THE BLU-RAY DISC
Warner brings The 15:17 to Paris to Blu-ray in a state-of-the-art 2.39:1, 1080p transfer. This isn't Eastwood's first all-digital production but it is the first to really lack any celluloid pretenses ('scope aspect ratio notwithstanding), and the clean, glossy image translates well to the small screen. (Think high-end Netflix.) The director still loves to underlight but the Alexa camera employed by DP Tom Stern picks up so much detail in the shadows that what we have here is a far cry from Firefox or the velvety Million Dollar Baby. If I have a complaint about the presentation it's that the Dolby Vision logo in the closing credits points to a potential 4K HDR release that hasn't materialized. No doubt poor reviews and pitiful box-office convinced Warners it wasn't worth the effort. Both the 7.1 Dolby TrueHD core of the attendant Dolby Atmos soundtrack and the 5.1 DTS-HD MA alternative deliver crisp, robust audio. I only listened to the totality of the latter but I can't imagine there's much more wingspan in this workmanlike mix, although the train stuff is duly impressive and acoustically persuasive.
Joining the feature on disc is "The 15:17 to Paris: Making Every Second Count" (8 mins., HD), a straight-from-the-horse's-mouth talking-head account of the Thalys train attack courtesy Stone, Skarlatos, Sadler, and the Moogalians. It's redundant, maybe, but compelling in its own right, especially as they're able to describe the experience individually, with Skarlatos remembering that Ayoub, the gunman, kept eye contact with him the whole time Skarlatos was trying to beat him unconscious. Too, we learn that French actor Jean-Hugues Anglade, of La femme Nikita fame, was on board the train at the time--information that would've been superfluous in a narrative context. "The 15:17 to Paris: Portrait of Courage" (12 mins., HD) is the more expected EPK-style making-of, yet it's not without charms. Skarlatos says that Eastwood was his and Spencer's favourite growing up and I believe him because he namechecks High Plains Drifter and Hang 'Em High, of all things.
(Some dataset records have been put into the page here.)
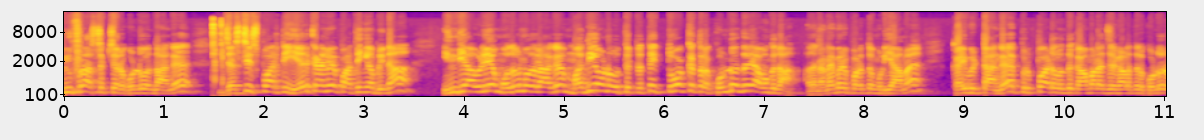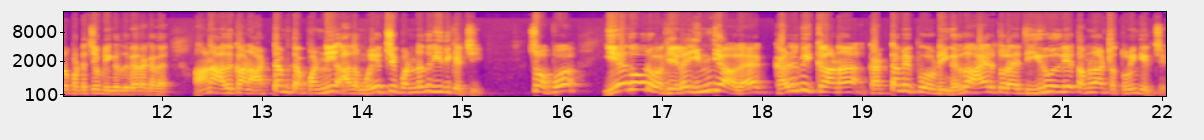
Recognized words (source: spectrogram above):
இன்ஃப்ராஸ்ட்ரக்சரை கொண்டு வந்தாங்க. ஜஸ்டிஸ் பார்ட்டி ஏற்கனவே பார்த்தீங்க அப்படின்னா இந்தியாவிலேயே முதல் முதலாக மதிய உணவு திட்டத்தை துவக்கத்தில் கொண்டு வந்ததே அவங்க தான் அதை நடைமுறைப்படுத்த முடியாமல் கைவிட்டாங்க. பிற்பாடு வந்து காமராஜர் காலத்தில் கொண்டு வரப்பட்டுச்சு அப்படிங்கிறது வேற கதை. ஆனால் அதுக்கான அட்டம்ப்டை பண்ணி அதை முயற்சி பண்ணது நீதி கட்சி. ஸோ அப்போது ஏதோ ஒரு வகையில் இந்தியாவில் கல்விக்கான கட்டமைப்பு அப்படிங்கிறது ஆயிரத்தி தொள்ளாயிரத்தி இருபதுலேயே தமிழ்நாட்டில் துவங்கிருச்சு.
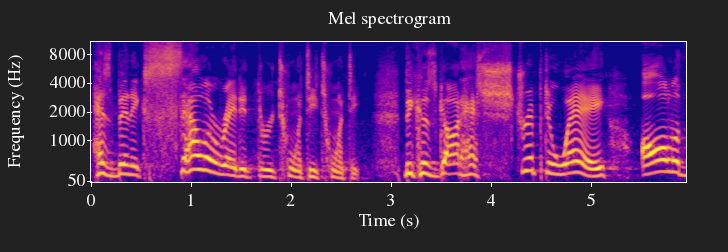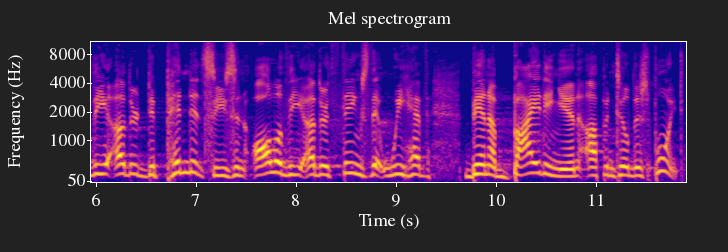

While producer Kristina Rivera speculates a dozen reasons the material resonated with Clint, Eastwood's comments about these intrepid "millennials" hint at an octogenarian's desire to improve his optics. Trailers for 12 Strong and the new Tomb Raider cue up on startup of the platter, which comes with DVD and downloadable copies of The 15:17 to Paris.